After a senior loved one has been diagnosed with Alzheimer’s or dementia, one of the first concerns that you may have is how to effectively communicate with them. After all, they are a very important person in your life and you want to be there for them every step of this journey. However, certain dementia symptoms can make it difficult to communicate and connect in the same ways they used to before. If this is something that you are facing, our Bayshire Carlsbad memory care services have some advice that could help. 


Tip #1: Stay positive.

The tone of your voice can convey a wide range of emotions, including anger, sadness, and joy. When speaking to your senior loved one, try to stay as positive as possible, even in the face of frustrating situations. Your time together is very precious. Don’t waste it getting hung up on little things and instead, focus on having fun and creating new memories.


Tip #2: Talk in a calm, quiet place.

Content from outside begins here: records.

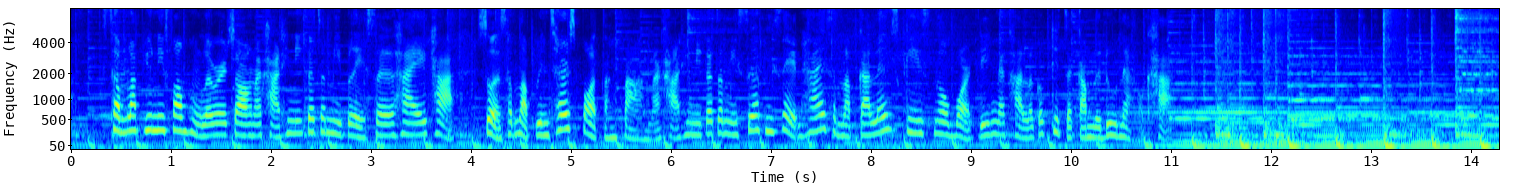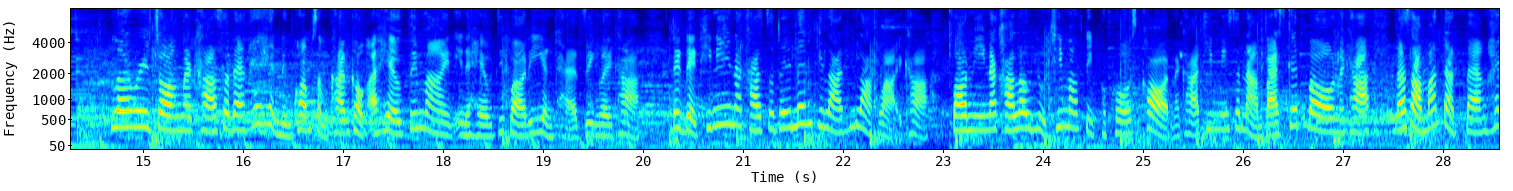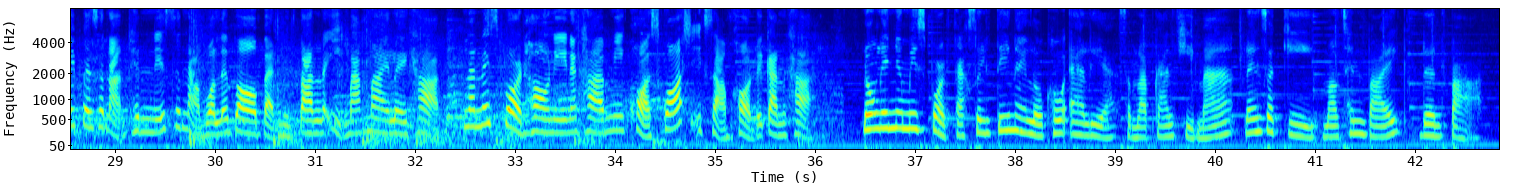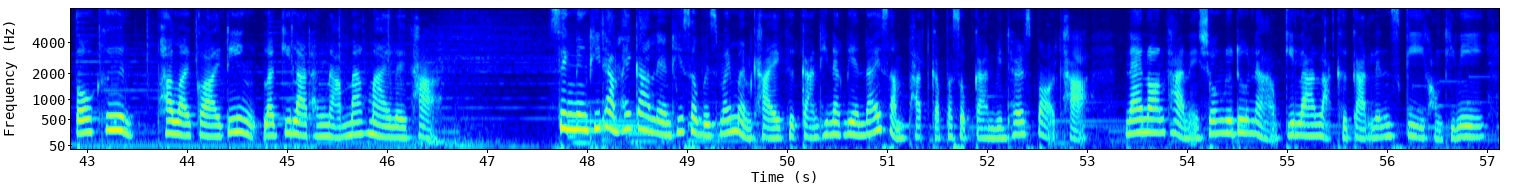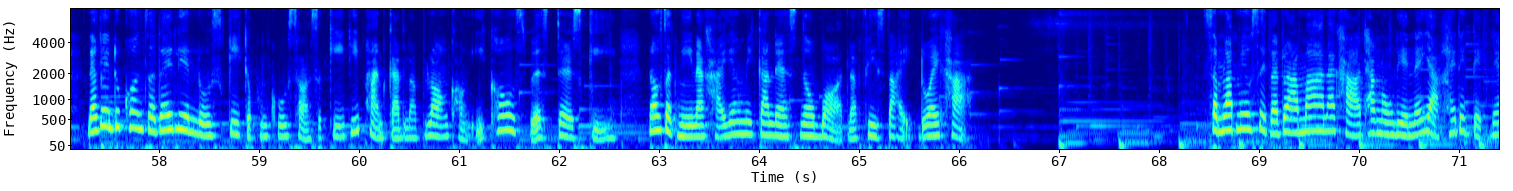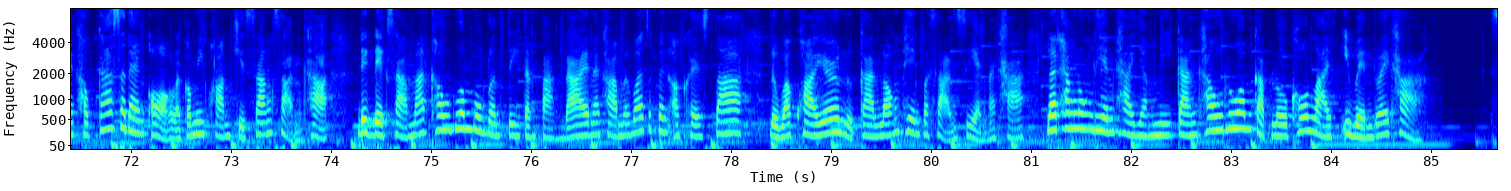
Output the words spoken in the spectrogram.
สำหรับยูนิฟอร์มของเลเวอร์จองนะคะ ที่นี่ก็จะมีเบลเซอร์ให้ค่ะ ส่วนสำหรับวินเทอร์สปอร์ตต่างๆนะคะ ที่นี่ก็จะมีเสื้อพิเศษให้สำหรับการเล่นสกีสโนว์บอร์ดดิ้งนะคะ แล้วก็กิจกรรมฤดูหนาวค่ะ เลอรีจองนะคะ แสดงให้เห็นถึงความสำคัญของ a healthy mind in a healthy body อย่างแท้จริงเลยค่ะ เด็กๆที่นี่นะคะจะได้เล่นกีฬาที่หลากหลายค่ะ ตอนนี้นะคะเราอยู่ที่ multi purpose court นะคะ ที่มีสนามบาสเกตบอลนะคะ และสามารถดัดแปลงให้เป็นสนามเทนนิส สนามวอลเลย์บอล แบดมินตัน และอีกมากมายเลยค่ะ และในสปอร์ตฮอลล์นี้นะคะ มีคอร์ตสควอชอีก 3 คอร์ตด้วยกันค่ะโรงเรียนยังมี Sport Facility ใน local area สำหรับการขี่ม้า เล่นสกี mountain bike เดินป่า โต้น คลื่น paragliding และกีฬาทางน้ำมากมายเลยค่ะ สิ่งหนึ่งที่ทำให้การเรียนที่สวิสไม่เหมือนใคร คือการที่นักเรียนได้สัมผัสกับประสบการณ์ Winter Sport ค่ะแน่นอนค่ะในช่วงฤดูหนาวกีฬาหลักคือการเล่นสกีของที่นี่ นักเรียนทุกคนจะได้เรียนรู้สกีกับคุณครูสอนสกีที่ผ่านการรับรองของ Eco s w e s t e r Ski นอกจากนี้นะคะยังมีการเรียนสโนว์บอร์ดและฟรีสไตล์อีกด้วยค่ะ สำหรับมิวสิกและดราม่านะคะ ทางโรงเรียนเนี่ยอยากให้เด็กๆเนี่ยเขากล้าแสดงออกแล้วก็มีความคิดสร้างสรรค์ค่ะ เด็กๆ สามารถเข้าร่วมวงดนตรีต่างๆ ได้นะคะ ไม่ว่าจะเป็นออเคสตราหรือว่าควายเออร์หรือการร้องเพลงประสานเสียงนะคะ และทางโรงเรียนค่ะยังมีการเข้าร่วมกับ local live event ด้วยค่ะ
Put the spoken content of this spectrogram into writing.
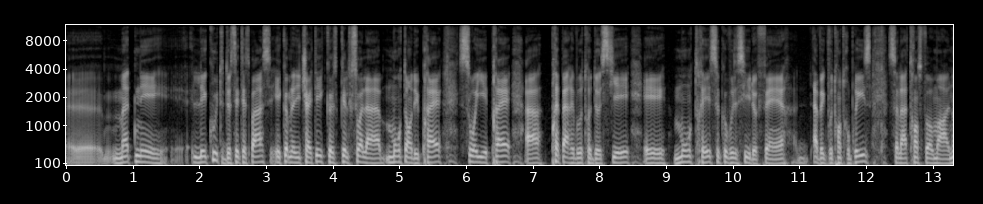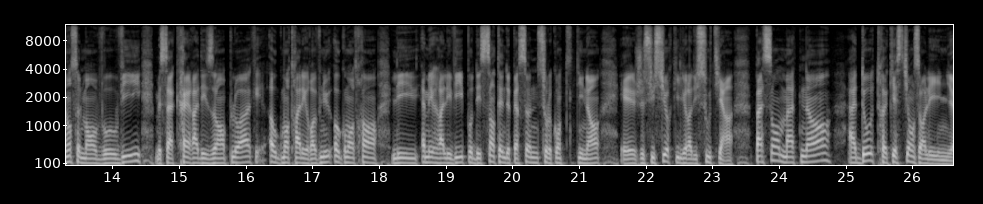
euh, maintenez l'écoute de cet espace et comme l'a dit Charité, que, quel soit le montant du prêt, soyez prêts à préparer votre dossier et montrer ce que vous essayez de faire avec votre entreprise. Cela transformera non seulement vos vies, mais ça créera des emplois, augmentera les revenus, augmentera les, améliorera les vies pour des centaines de personnes sur le continent et je suis sûr qu'il y aura du soutien. Passons maintenant à d'autres questions en ligne.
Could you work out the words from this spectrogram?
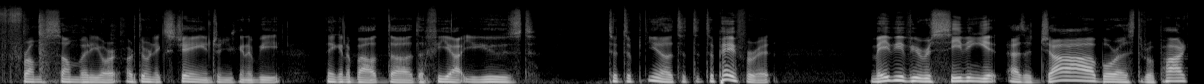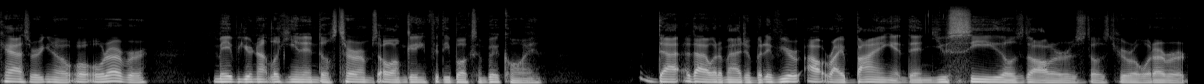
from somebody or, or through an exchange, and you're going to be thinking about the the fiat you used to, to you know to, to, to pay for it. Maybe if you're receiving it as a job or as through a podcast or you know or, or whatever, maybe you're not looking at it in those terms. Oh, I'm getting fifty bucks in Bitcoin that that I would imagine. But if you're outright buying it, then you see those dollars, those euro, whatever,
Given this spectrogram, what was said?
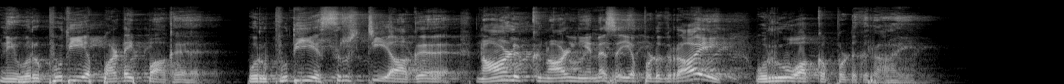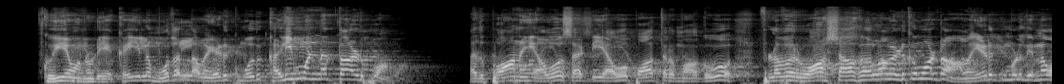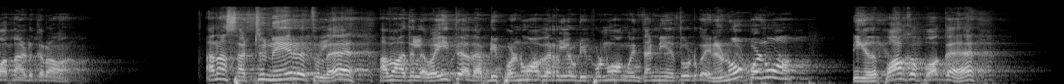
நீ ஒரு புதிய படைப்பாக ஒரு புதிய சிருஷ்டியாக நாளுக்கு நாள் நீ என்ன செய்யப்படுகிறாய்? உருவாக்கப்படுகிறாய். குயவனுடைய கையில் முதல்ல அவன் எடுக்கும்போது களிமண்ணத்தான் எடுப்பான். அது பானையாவோ சட்டியாவோ பாத்திரமாகவோ ஃப்ளவர் வாஷாகலாம் எடுக்க மாட்டான். அவன் எடுக்கும் பொழுது என்னவா தான் எடுக்கிறான்? ஆனால் சற்று நேரத்தில் அவன் அதில் வைத்து அதை அப்படி பண்ணுவான் விரல் இப்படி பண்ணுவான் கொஞ்சம் தண்ணியை தூட்டு என்னென்னோ பண்ணுவான். நீங்கள் அதை பார்க்க பார்க்க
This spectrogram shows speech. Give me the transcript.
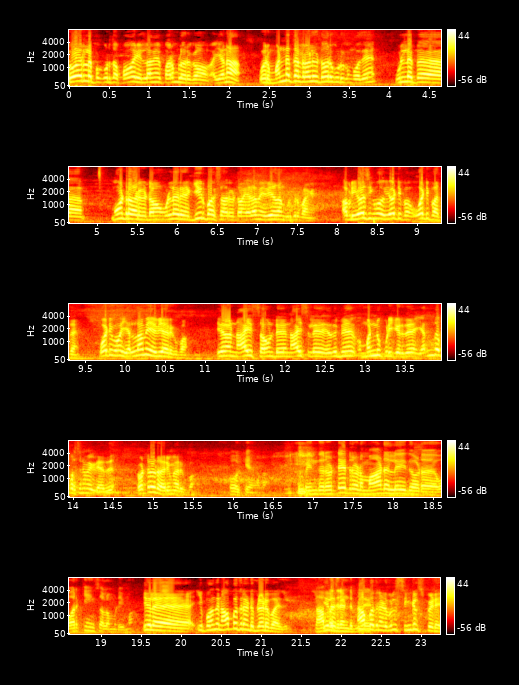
டோரில் இப்போ கொடுத்த பவர் எல்லாமே பரம்பில் இருக்கும். ஏன்னா ஒரு மண்ணை தள்ளுற அளவுக்கு டோர் கொடுக்கும்போது உள்ள இப்போ மோட்டராக இருக்கட்டும் உள்ள கீர் பாக்ஸாக இருக்கட்டும் எல்லாமே ஹெவியாக தான் கொடுத்துருப்பாங்க. அப்படி யோசிக்கும் போது ஓட்டி ஓட்டி பார்த்தேன். ஓட்டி போது எல்லாமே ஹெவியாக இருக்குப்பா. இதெல்லாம் நாய்ஸ் சவுண்டு நாய்ஸில் எதுவுமே மண்ணு பிடிக்கிறது எந்த பிரச்சனையுமே கிடையாது. ரொட்டேட்டர் அருமையாக இருக்குப்பா. ஓகேங்கண்ணா இப்போ இந்த ரொட்டேட்டரோட மாடல் இதோட ஒர்க்கிங் சொல்ல முடியுமா? இதில் இப்போ வந்து நாற்பத்தி ரெண்டு பிளேடு பாயுது 42 blade. நாற்பத்தி ரெண்டு பிளேடு சிங்கிள் ஸ்பீடு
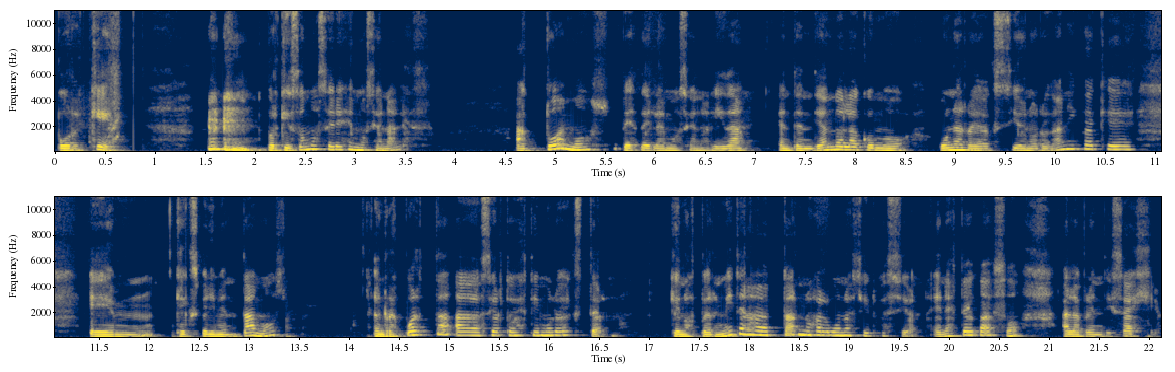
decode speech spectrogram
¿Por qué? Porque somos seres emocionales. Actuamos desde la emocionalidad, entendiéndola como una reacción orgánica que, em, que experimentamos en respuesta a ciertos estímulos externos que nos permiten adaptarnos a alguna situación, en este caso al aprendizaje,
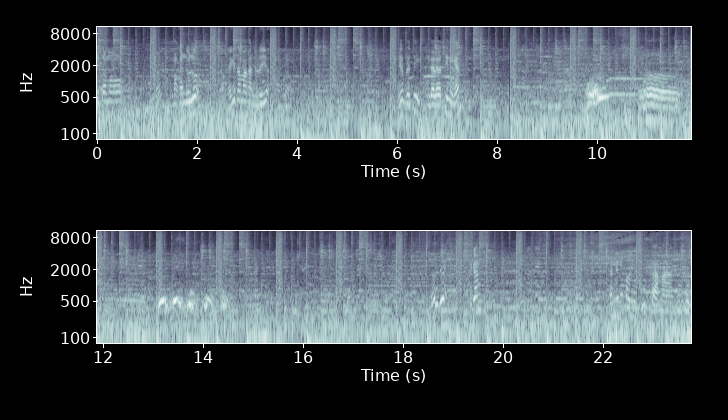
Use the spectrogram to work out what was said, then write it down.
Kita mau Hah? makan dulu? Nah kita makan dulu yuk. Ya berarti nggak lewat sini kan? Oh. Udah, pegang. Dan ini paling suka sama bubuk.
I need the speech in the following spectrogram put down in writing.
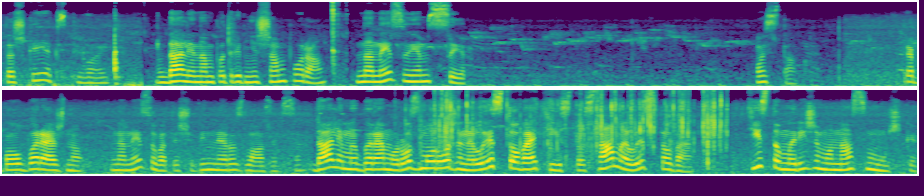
Пташки як співають. Далі нам потрібні шампура. Нанизуємо сир. Ось так. Треба обережно нанизувати, щоб він не розлазився. Далі ми беремо розморожене листове тісто, саме листове. Тісто ми ріжемо на смужки.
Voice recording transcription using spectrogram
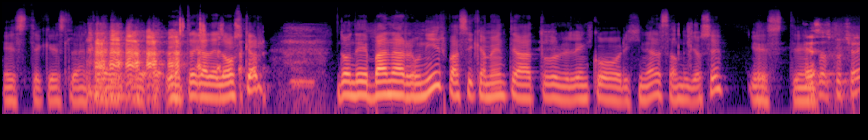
este, que es la entrega, la entrega del Oscar, donde van a reunir básicamente a todo el elenco original, hasta donde yo sé. Este, eso escuché,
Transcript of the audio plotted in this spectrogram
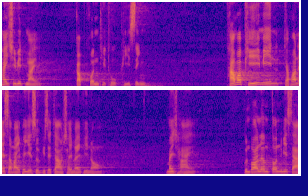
ให้ชีวิตใหม่ กับคนที่ถูกผีสิง ถามว่าผีมีเฉพาะในสมัยพระเยซูคริสต์เจ้าใช่ไหมพี่น้อง ไม่ใช่ คุณพ่อเริ่มต้นมิสา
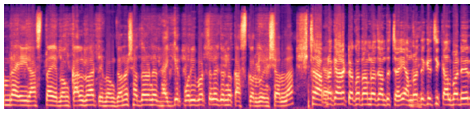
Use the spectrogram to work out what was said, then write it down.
আমরা এই রাস্তা এবং কালভার্ট এবং জনসাধারণের ভাগ্যের পরিবর্তনের জন্য কাজ করব ইনশাল্লাহ আচ্ছা আপনাকে আরেকটা কথা আমরা জানতে চাই। আমরা দেখেছি কালভার্টের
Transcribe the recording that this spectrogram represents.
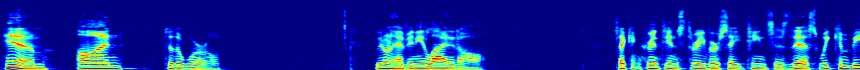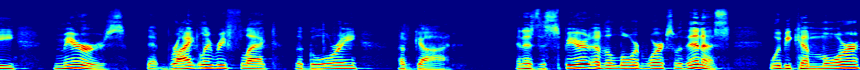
Him on to the world. We don't have any light at all. 2 Corinthians 3, verse 18 says this We can be mirrors that brightly reflect the glory of God. And as the Spirit of the Lord works within us, we become more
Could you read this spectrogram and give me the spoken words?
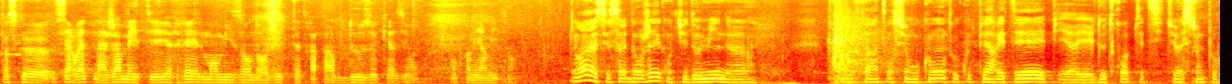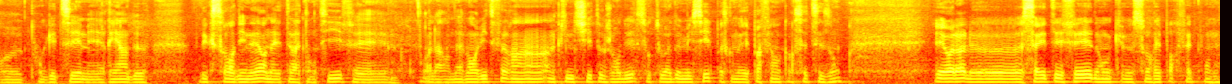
Parce que Servette n'a jamais été réellement mise en danger, peut-être à part deux occasions en première mi-temps. Ouais, c'est ça le danger quand tu domines. Faut faire attention au compte, au coup de pied arrêté. Et puis il y a eu deux, trois petites situations pour, pour mais rien de, d'extraordinaire. On a été attentif et voilà, on avait envie de faire un, clean sheet aujourd'hui, surtout à domicile, parce qu'on n'avait pas fait encore cette saison. Et voilà, le, ça a été fait, donc euh, soirée parfaite pour nous.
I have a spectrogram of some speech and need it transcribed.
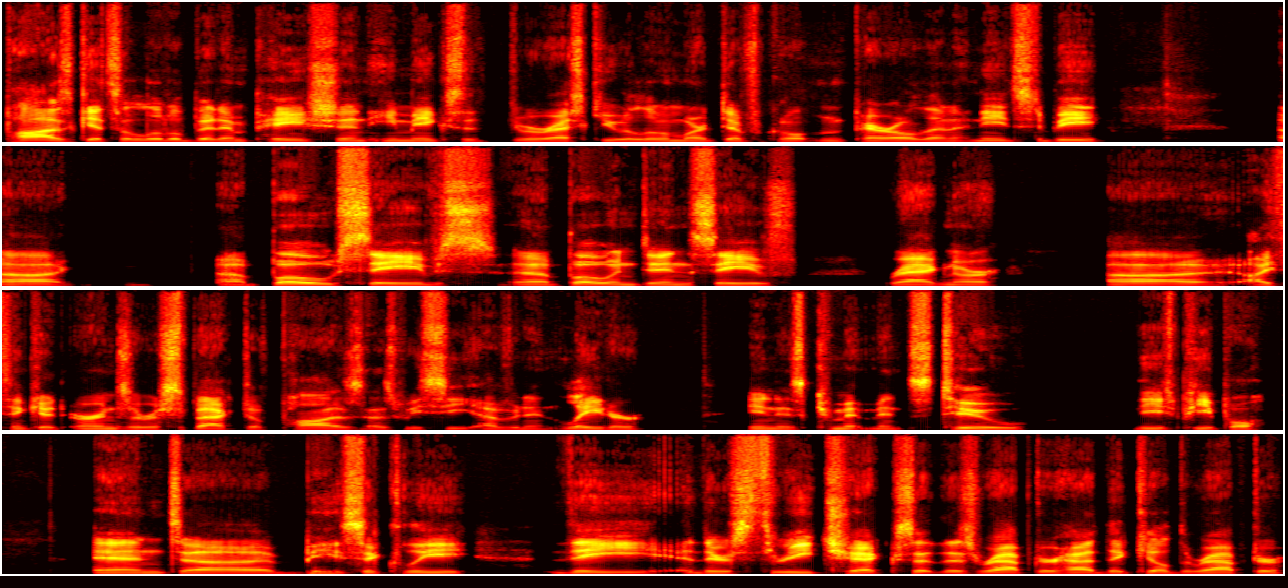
Paz gets a little bit impatient. He makes the rescue a little more difficult and peril than it needs to be. Uh, uh, Bo saves uh, Bo and Din save Ragnar. Uh, I think it earns the respect of Paz as we see evident later in his commitments to these people. And uh, basically, they there's three chicks that this raptor had. They killed the raptor.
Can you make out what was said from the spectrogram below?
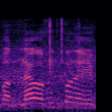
But now I'm going to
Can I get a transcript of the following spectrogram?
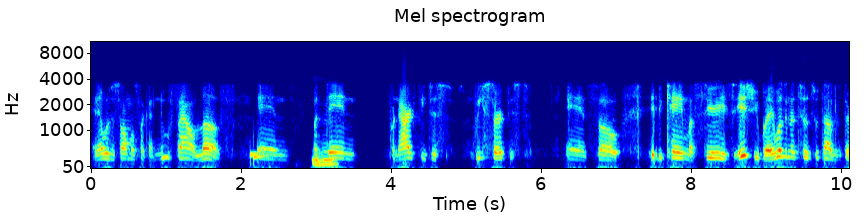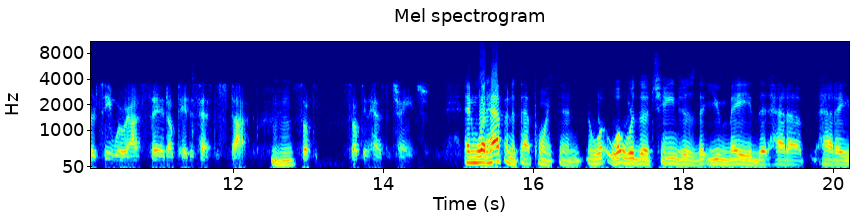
and it was just almost like a newfound love. And but mm-hmm. then pornography just resurfaced, and so it became a serious issue. But it wasn't until 2013 where I said, okay, this has to stop. Mm-hmm. Something something has to change. And what happened at that point then? What what were the changes that you made that had a had a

If there are too many distractions around, such as a noisy TV or a large group of people, it can be difficult to focus. This is especially true for seniors with dementia. Focus on creating a warm, quiet space where you can talk one on one with your loved one. Doing so will make them more comfortable, less anxious, and put their mind at ease. If they use our memory care services, there are plenty of locations across our community where you can enjoy a nice, calming chat.


Tip #3: Identify yourself when needed.

Remember that the nature of dementia and Alzheimer’s disease is to cause cognitive decline. This can happen in the form of memory loss. Unfortunately, there may be times that your loved one doesn’t recognize you. When this happens, introduce yourself by saying your name and what your relationship is to the senior. If they still aren’t sure, don’t push the issue. This can lead to agitation or anxiety, which are two negative emotions you want to avoid. 


Tip #4: Be mindful of your language.

When sitting down to have a conversation with your senior loved one with dementia, be mindful of your language. Using complicated lingo, run-on sentences, or large words can make a pleasant conversation a confusing one. Instead, speak one sentence at a time or stick to one topic before clearly changing to the next. Slowing down a conversation like this can be easier for your senior to digest and understand and will also minimize the amount of times you have to repeat yourself. 


Tip #5: Be direct in your conversation.

Another great tip is to be direct with your language. Clearly state the name or location of who or what you are talking about as opposed to saying ‘she’ or ‘it’. This will help paint a clear picture of the conversation and allow for your senior loved one to have a better understanding of the information presented. If they have questions, remember to be patient and try reframing your sentences.

A senior man and his son sit and talk


Tip #6: Don’t make assumptions.

While it might be easy to assume that your senior doesn’t want to participate or be involved in family gatherings or activities, don’t be so quick to write them off. Instead, always extend the offer to them. By leaving them out, you are sending a clear message that you don’t think that they are capable of handling themselves. This could lead to very hurt feelings and impact your relationship. Give them that choice. If they decline, don’t push the issue. If they accept, do everything you can to make sure that they’re comfortable and safe.


Tip #7: Be aware of your body language

Having a conversation with someone isn’t just about talking, as your body language plays an important role, too! When sitting down and talking with your senior, remember to maintain eye contact. Don’t be on your phone or involved in some other distracting activity. Instead, keep the focus on them, remember to smile and nod, and keep an open, welcoming demeanor. Your senior loved one will notice these things and feel all the more heard and appreciated because of it.


Tip #8: Avoid open-ended questions.

For seniors with dementia or Alzheimer’s disease, too many open-ended questions can leave them feeling disoriented, confused, or overwhelmed. One way that you can minimize these kinds of questions is to be more direct. For example, instead of asking them ‘what would you like for breakfast today?’ try to give them two options. Instead, ask ‘would you like eggs or toast for breakfast today?’. This will also help them avoid reaching the point of decision fatigue.


Tip #9: Give yourself a breather.

Loving someone with dementia or Alzheimer’s disease can be extremely challenging and sometimes, even heartbreaking. As much as you want to stay positive and remember all of these tips, you are only human yourself. Feeling burnout, anxious, or stressed is all a natural part of the process and isn’t something you need to feel ashamed of. Ground yourself prior to going into the chat and if at any time you need to step away and take a breather, be sure to do so. You need to take care of yourself, too! 


Bayshire Carlsbad Memory Care Services

Following the diagnosis of a senior loved one’s dementia or Alzheimer’s disease, it’s important to know that you are not alone. There are many professional resources that can assist you, including our Bayshire Carlsbad memory care services. Here, our program is rooted in a person-centered approach that focuses on helping seniors to maintain their identity and sense of self, even in the face of dementia. Between our kind, caring staff, our excellent amenities, and our safe and secure community, our residents are in the best hands.

To learn more about what memory care services we offer or to set up a time to take a tour, contact us today! We would be happy to answer any questions you may have and show you just what kind of different Bayshire Carlsbad can make for your loved one.